The new legislation also contains an exception that allows courts not to impose the mandatory sentence if an offender successfully completes a Drug Treatment Court (DTC) program. The program works with individuals with drug-related offences – who meet certain eligibility criteria – to overcome their drug addictions and avoid future conflict with the law. It involves a blend of judicial supervision, incentives for reduced drug use, social services support, and sanctions for non-compliance.


Proposed New Mandatory Sentences for Serious Drug Offences Schedule 1 drugs (cocaine, heroin, methamphetamine, etc.)

Aggravating Factors List A

The aggravating factors include offences committed:
* for the benefit of organized crime;
* involving use or threat of violence;
* involved use or threat of use of weapons;
* by someone who was previously convicted (in the past 10 years) of a serious drug offence involving a Schedule I or II substance.

Aggravating Factors List B

The aggravating factors include offences committed:
* in a prison;
* in or near a school, in or near an area normally frequented by youth or in the presence of youth;
* in concert with a youth
* in relation to a youth (e.g. selling to a youth)

Health and Safety Factors
* the accused used real property that belongs to a third party to commit the offence;
* the production constituted a potential security, health or safety hazard to children who were in the location where the offence was committed or in the immediate area;
* the production constituted a potential public safety hazard in a residential area;
* the accused placed or set a trap.

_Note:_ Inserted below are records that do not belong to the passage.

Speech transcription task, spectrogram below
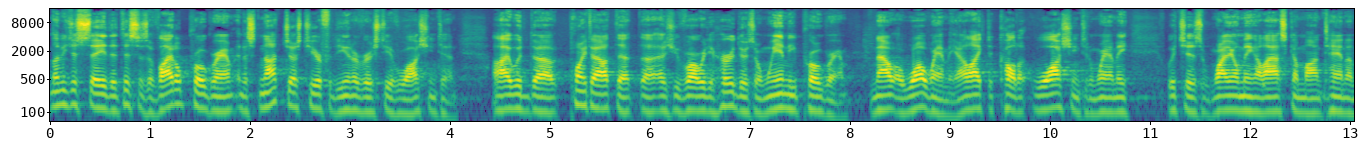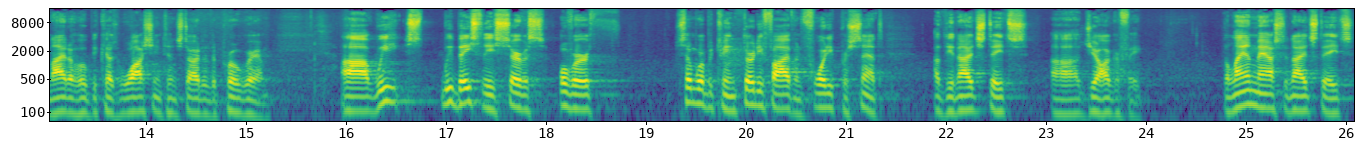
let me just say that this is a vital program, and it's not just here for the University of Washington. I would uh, point out that, uh, as you've already heard, there's a WWAMI program, now a WAWAMI. I like to call it Washington WWAMI. which is Wyoming, Alaska, Montana, and Idaho, because Washington started the program. Uh, we, we basically service over somewhere between 35 and 40 percent of the United States uh, geography. The landmass of the United States,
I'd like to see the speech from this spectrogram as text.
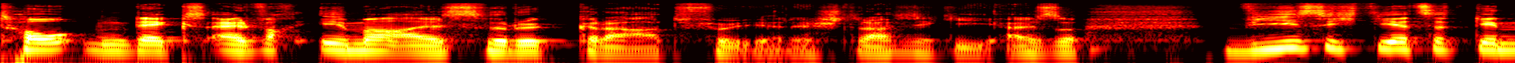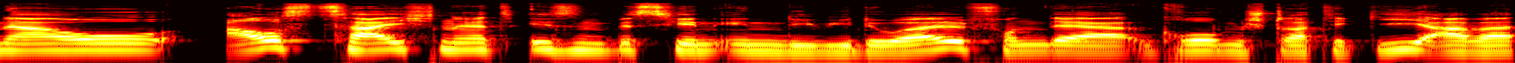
Token-Decks einfach immer als Rückgrat für ihre Strategie. Also wie sich die jetzt genau auszeichnet, ist ein bisschen individuell von der groben Strategie, aber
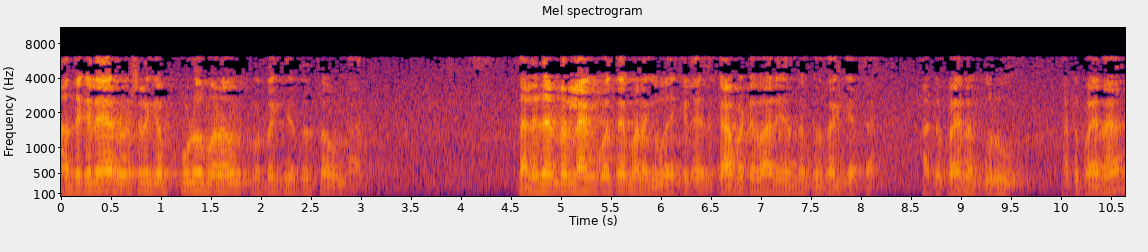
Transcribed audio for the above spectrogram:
అందుకనే ఋషులకి ఎప్పుడూ మనం కృతజ్ఞతతో ఉండాలి. తల్లిదండ్రులు లేకపోతే మనకి ఉనికి లేదు. కాబట్టి వారి ఎందుకు కృతజ్ఞత. అటుపైన గురువు అటుపైన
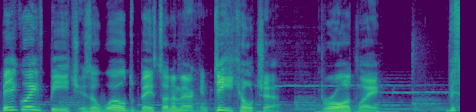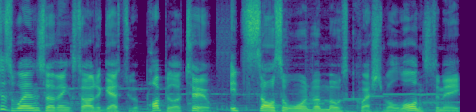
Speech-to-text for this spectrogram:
Big Wave Beach is a world based on American tiki culture, broadly. This is when surfing started to get super popular too. It's also one of the most questionable lawns to me.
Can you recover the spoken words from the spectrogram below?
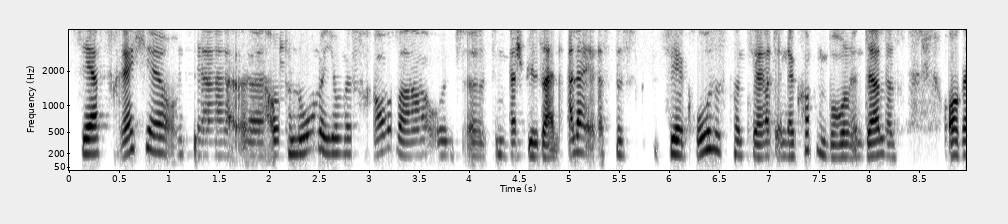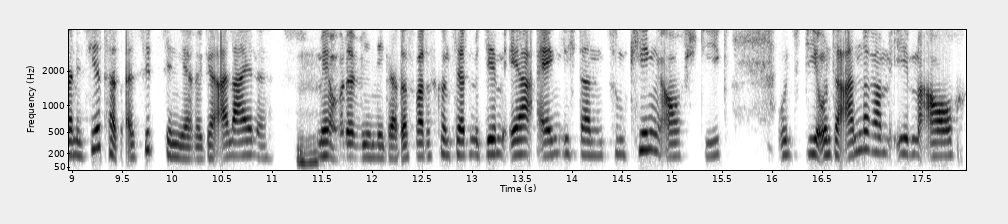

These legislative reforms are part of the Government of Canada’s National Anti-Drug Strategy, a multi-pronged approach announced last month by Prime Minister Harper. The strategy also focuses on preventing illicit drug use and treating those with illicit drug dependencies. It is a collaborative effort involving the Department of Justice, Public Safety Canada and Health Canada. In addition to its plan to institute mandatory prison terms for serious drug crimes, the Government of Canada has tabled the comprehensive Tackling Violent Crime Act that aims to better protect youth from sexual predators, protect society from dangerous offenders, get serious with drug impaired drivers and toughen sentencing and bail for those who commit serious gun crimes; Tabled legislation to strengthen the Youth Criminal Justice Act (YCJA); Invested in crime prevention community projects across Canada that target youth; Announced a comprehensive review of the YCJA in 2008; Passed legislation to increase penalties for those convicted of street racing; Passed legislation to end house arrest for serious crimes such as personal injury offences; and announced that legislation will be tabled to protect Canadians from identity theft.